But if the theme of the movie is pain, I can see that working too. In a sense, false hope is one of the ways that Bane inflicts pain onto Gotham and Batman. The two don't contradict each other. The characters add a much more literal interpretation to that theme. Bruce Wayne starts the movie on a cane, suffering from the injury of his fall eight years earlier. Their take on Bane is almost the personification of pain, not only one who gladly inflicts it, but also one who is in a constant state of agony.
Unlike in the comics, Bane is not fuelled by the “Venom” that makes him super strong. His strength is natural, but that doesn't remove his menacing appeal. The mask serves a very different purpose in that at some point Bane was beaten nearly to death and the mask provides an anaesthetic that alleviates much of his pain. Again, a very literal usage of the film's theme. Tom Hardy made for a very compelling villain, though not as much as Scarecrow or The Joker, in my opinion. Though his voice is a little jarring at first, I soon adapted to the approach they took to it. What Bane does have over the previous villains is that he comes across as more menacing. None of the past bad guys could take on Batman in close combat, so when he confronts Bane and loses in one of the film's best scenes, it makes the future of Gotham seem that much more bleak.

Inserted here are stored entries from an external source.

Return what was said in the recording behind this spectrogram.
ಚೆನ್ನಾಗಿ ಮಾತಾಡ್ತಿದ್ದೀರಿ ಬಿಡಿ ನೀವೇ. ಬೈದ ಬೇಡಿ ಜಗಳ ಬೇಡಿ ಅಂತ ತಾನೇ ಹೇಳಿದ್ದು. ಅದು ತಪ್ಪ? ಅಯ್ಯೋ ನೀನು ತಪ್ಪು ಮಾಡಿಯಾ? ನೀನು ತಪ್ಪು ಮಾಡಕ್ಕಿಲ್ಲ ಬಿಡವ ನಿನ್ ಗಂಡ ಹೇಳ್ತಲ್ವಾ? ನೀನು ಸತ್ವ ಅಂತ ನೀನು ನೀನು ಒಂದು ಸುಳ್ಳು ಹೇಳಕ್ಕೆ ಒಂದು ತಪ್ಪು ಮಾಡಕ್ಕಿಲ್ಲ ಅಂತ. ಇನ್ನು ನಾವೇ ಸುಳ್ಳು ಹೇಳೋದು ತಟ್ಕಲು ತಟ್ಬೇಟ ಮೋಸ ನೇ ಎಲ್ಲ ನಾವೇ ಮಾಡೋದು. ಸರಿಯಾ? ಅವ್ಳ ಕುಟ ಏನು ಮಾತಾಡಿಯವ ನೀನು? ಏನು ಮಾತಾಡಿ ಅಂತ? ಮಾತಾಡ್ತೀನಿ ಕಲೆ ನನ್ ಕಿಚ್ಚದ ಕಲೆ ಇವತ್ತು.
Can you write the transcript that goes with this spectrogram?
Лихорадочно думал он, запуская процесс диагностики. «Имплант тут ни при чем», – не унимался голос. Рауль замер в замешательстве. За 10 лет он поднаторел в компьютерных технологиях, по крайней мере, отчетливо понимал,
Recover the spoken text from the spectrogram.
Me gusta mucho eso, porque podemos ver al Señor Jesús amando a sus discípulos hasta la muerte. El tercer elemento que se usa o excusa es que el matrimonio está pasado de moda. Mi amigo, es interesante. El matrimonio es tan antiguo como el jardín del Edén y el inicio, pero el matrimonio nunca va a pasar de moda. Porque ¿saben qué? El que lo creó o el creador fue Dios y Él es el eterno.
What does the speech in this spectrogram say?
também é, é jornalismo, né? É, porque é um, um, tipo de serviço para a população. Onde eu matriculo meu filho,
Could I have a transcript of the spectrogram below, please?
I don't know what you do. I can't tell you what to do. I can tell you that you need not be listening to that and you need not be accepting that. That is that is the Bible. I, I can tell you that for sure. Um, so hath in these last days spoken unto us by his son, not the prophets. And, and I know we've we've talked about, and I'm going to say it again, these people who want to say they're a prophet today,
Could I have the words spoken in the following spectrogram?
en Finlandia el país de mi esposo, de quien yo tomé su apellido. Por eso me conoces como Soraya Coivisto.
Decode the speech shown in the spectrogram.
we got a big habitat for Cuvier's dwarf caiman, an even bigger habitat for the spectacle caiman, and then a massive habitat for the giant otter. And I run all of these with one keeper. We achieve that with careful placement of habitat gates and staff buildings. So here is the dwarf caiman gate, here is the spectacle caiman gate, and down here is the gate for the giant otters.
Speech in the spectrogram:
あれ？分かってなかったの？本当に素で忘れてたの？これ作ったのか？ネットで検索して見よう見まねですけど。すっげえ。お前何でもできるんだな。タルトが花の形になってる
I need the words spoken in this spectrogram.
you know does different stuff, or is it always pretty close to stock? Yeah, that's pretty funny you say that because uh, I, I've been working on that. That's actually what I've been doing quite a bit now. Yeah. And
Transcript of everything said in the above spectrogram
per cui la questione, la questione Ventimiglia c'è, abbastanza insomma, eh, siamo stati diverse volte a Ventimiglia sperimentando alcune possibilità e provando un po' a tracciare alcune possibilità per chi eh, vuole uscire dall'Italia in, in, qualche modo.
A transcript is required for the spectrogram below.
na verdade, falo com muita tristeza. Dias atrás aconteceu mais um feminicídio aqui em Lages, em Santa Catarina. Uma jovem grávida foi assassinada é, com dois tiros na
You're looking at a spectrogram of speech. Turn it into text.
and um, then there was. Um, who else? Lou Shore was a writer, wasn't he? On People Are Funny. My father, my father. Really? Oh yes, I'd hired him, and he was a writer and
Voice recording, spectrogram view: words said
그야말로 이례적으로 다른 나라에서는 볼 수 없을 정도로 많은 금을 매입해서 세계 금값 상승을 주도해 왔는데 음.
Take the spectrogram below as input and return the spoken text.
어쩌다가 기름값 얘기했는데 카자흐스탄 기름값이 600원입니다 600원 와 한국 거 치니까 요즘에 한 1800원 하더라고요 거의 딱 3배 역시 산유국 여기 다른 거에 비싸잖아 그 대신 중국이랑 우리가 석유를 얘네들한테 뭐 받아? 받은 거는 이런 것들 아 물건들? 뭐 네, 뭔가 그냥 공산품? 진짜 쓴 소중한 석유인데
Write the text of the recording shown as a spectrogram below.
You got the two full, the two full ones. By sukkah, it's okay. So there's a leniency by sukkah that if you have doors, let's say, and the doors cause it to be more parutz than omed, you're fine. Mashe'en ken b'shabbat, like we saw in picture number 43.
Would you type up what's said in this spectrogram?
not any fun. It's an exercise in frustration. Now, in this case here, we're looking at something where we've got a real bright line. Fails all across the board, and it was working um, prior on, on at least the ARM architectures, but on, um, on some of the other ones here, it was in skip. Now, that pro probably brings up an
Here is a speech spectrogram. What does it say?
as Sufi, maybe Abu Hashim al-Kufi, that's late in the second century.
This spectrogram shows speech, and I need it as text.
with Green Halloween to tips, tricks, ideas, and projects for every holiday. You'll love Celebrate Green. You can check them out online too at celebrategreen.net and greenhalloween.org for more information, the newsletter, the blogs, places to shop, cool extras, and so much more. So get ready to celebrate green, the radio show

The film is not without weaknesses though. Out of the three movies, this one definitely requires a little more suspension of disbelief. There are some unsatisfying aspects of the finale, though some of the spectacle is certainly something to behold. I guess there are just a few leaps of logic when it comes to some of the scenes. It's hard to get into without spoiling anything, but let's just say that Gotham is in a chaotic state for a bit too long for it to make any sense. I just can't buy that the whole outside world wouldn't have thought of a plan to find and disarm Bane... it's a bit of a stretch.
Truthfully, this film doesn't hold up as well as its predecessors. The story just doesn't stand up to scrutiny. Though I do know that the film was on my mind for days after watching it, so that's positive. Like many of Nolan's films, it takes time to digest and rewards those who take the time to consider the film. If you keep your focus on the characters and their inner conflicts, some of the plot difficulties may seem less relevant. I will say that this is my least favourite of the three Batman films, though that isn't an insult so much as just an order of preference. There are others who have many valid reasons for citing this as their top choice. It's still a great way to finish off one of cinema's finest trilogies.